Pizza. Greasy, fatty pizza is already known to destroy diets, and those of the frozen variety don't help its reputation. Loaded with sodium and an abundance of fat-laden meets and cheeses, their crusts are often so thick that the dough alone adds hundreds of calories per serving. Most of the 410 calories in one Stouffer's French Bread Cheese Pepperoni Pizza come from fat (20 grams). With 810 milligrams of sodium, this pizza doesn't skimp in that department either.

TV Dinners. More than 30 years after they were first introduced, TV dinners are still popular, perhaps due to their nostalgia factor. But proceed with caution.

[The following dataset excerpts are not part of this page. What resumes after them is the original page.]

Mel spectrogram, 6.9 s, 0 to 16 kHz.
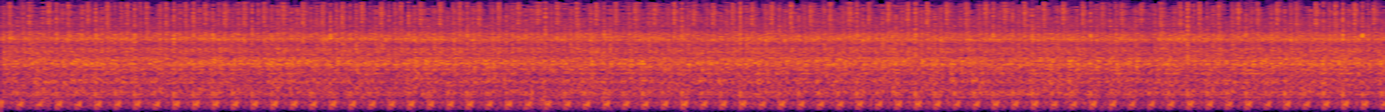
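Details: Petter A1 single-cylinder engine on its second run after rebuild and a further fine tune: steady, even beat of about two and a half firings a second with no misses or hunting; ran an hour until out of fuel; normal running.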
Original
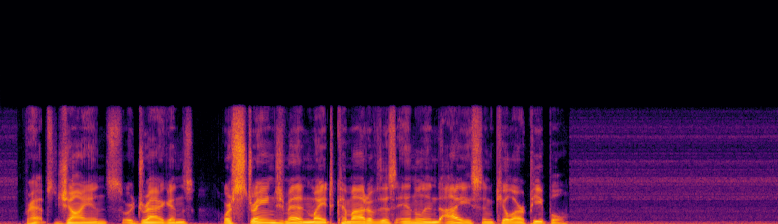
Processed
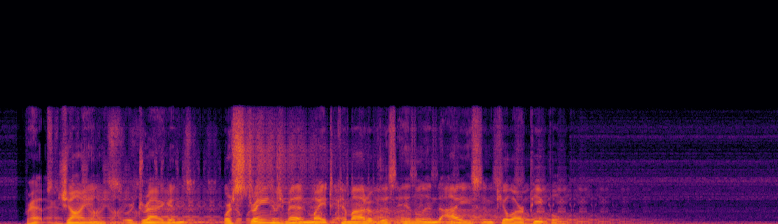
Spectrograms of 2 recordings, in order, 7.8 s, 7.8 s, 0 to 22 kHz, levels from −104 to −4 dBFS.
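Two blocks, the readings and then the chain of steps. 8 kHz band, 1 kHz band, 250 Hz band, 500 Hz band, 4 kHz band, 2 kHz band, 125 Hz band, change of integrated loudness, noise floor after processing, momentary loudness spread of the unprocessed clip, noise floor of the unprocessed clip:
-8.0 dB, -8.0 dB, -8.0 dB, -8.0 dB, -8.0 dB, -8.0 dB, -8.0 dB, -8.0 dB, -60 dBFS, 8 LU, -53 dBFS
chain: regenerating reverse delay 0.106 s, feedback 74%, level -13 dB; gain -8.5 dB

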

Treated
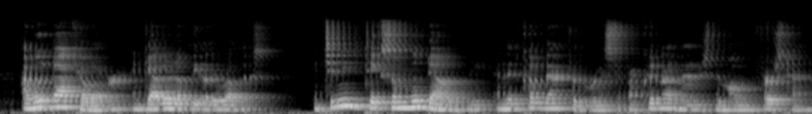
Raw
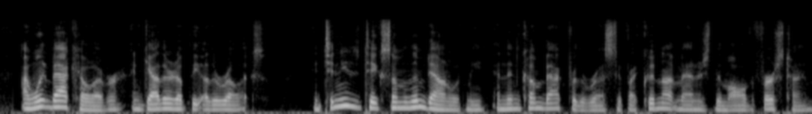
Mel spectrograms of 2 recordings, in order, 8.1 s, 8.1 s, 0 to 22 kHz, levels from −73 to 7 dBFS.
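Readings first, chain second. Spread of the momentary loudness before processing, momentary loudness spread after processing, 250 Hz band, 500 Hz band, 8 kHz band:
10 LU, 11 LU, +6.0 dB, +5.0 dB, +2.0 dB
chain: envelope flanger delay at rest 3.1 ms, full sweep at -18.5 dBFS; flutter echo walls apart 9.5 m, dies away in 0.72 s; mismatched tape noise reduction decoder only; gain +4.5 dB

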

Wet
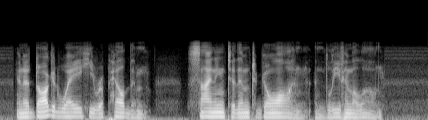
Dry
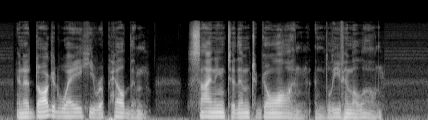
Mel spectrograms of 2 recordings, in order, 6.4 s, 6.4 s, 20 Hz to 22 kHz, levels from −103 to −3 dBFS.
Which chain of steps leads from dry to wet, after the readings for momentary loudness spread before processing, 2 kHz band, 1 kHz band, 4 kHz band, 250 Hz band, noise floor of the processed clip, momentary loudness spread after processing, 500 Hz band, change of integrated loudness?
14 LU, +4.5 dB, +5.0 dB, +1.5 dB, +5.5 dB, -51 dBFS, 15 LU, +5.0 dB, +5.5 dB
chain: air absorption 110 m; downsampling 11025 Hz; gain +5.5 dB

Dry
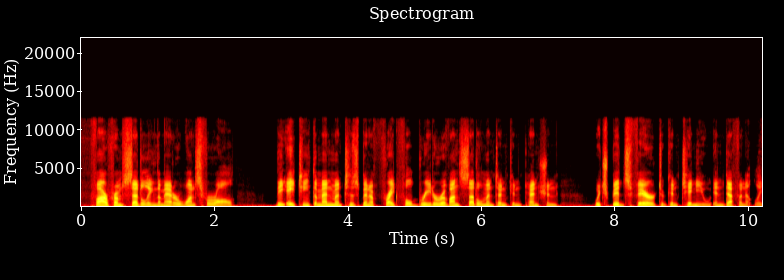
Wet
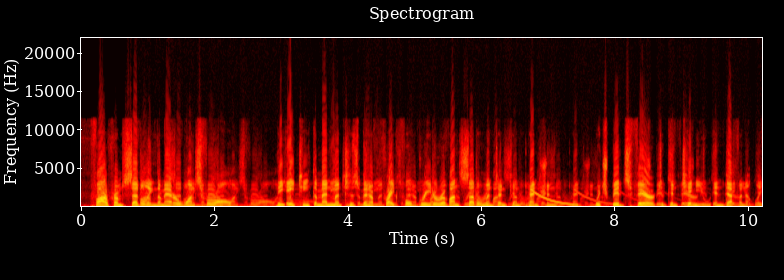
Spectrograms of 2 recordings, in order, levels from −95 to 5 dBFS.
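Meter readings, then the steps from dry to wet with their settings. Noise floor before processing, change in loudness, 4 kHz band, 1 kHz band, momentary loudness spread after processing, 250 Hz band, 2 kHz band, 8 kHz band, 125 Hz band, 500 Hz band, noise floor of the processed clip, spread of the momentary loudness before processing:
-56 dBFS, -7.0 dB, -7.5 dB, -8.0 dB, 8 LU, -5.5 dB, -7.5 dB, -2.5 dB, -5.0 dB, -7.0 dB, -50 dBFS, 12 LU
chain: in parallel at +0.5 dB: compressor, threshold -35 dBFS, peak gain reduction 21.5 dB; on the sum: soft clip -15 dBFS, distortion -11 dB; painted sound fall, 6.74–7.46, 210–2300 Hz -31 dBFS; lo-fi delay 0.651 s, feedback 35%, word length 9-bit, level -13 dB; gain -6 dB

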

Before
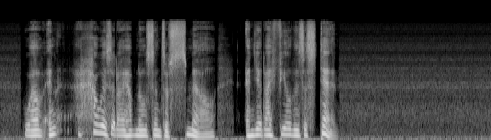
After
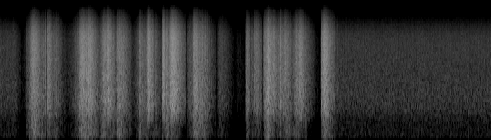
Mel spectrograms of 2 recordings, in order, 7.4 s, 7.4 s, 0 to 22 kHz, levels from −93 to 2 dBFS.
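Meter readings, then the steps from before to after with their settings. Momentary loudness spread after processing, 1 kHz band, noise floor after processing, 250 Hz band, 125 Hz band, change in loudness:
12 LU, -12.5 dB, -67 dBFS, under -40 dB, under -40 dB, -12.5 dB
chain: per-bin compression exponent 0.6; gate -25 dBFS, range -11 dB; Chebyshev high-pass 1400 Hz, order 5; noise vocoder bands 2; ending taper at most 150 dB/s; gain -4 dB

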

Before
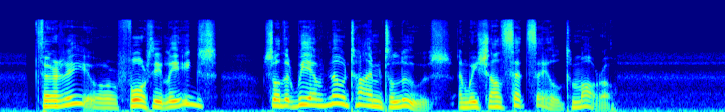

These tasty and convenient microwaveable meals may be brimming with sodium and fat, especially the ones that come in supersized versions. If getting 90 percent of your RDA of sodium in one sitting sounds tempting, try pairing your favorite sitcom with a Swanson Hungry-Man Fried Chicken dinner. With 2,160 milligrams of sodium in just one serving, watch out for rising blood pressure.

Breakfast Pastries. They're toasty, warm, and delicious, but breakfast pastries aren't as nice and sweet as they seem. The 200 calories and 10 grams of fat in just one little Pillsbury Strawberry and Cream Cheese Toaster Strudel could wreak havoc on your waistline--and send you into sugar shock as well.

This article is an eye opening for me; my husband likes frozen foods every once in a while, so we have few stocks of them in the freezer. I hardly eat frozen foods becuase I don't like the tatste of it, plus I grew up eating fresh foods and made from the scratch foods. So eating frozen foods doesn't have any appeal to me at all. To all of you out there who are trying to lose weight and have kids, this can help you decide if you really need these kind of foods or not.

2 comments:

Joops said...

I'm guilty to some of this especially pizza... Thanks for the visits!

Jhanna said...

OMG. I always eat those kinds of food. There's not a day when I don't eat even one of those 7 kinds. Well I'm thinking that if I eat them rather than the more nutritious food, I'd get fat easily. I really want to be a bit chubby asap 'coz I think it's SEXY! I know I'm pretty naive but oh well, pardon my immaturity :)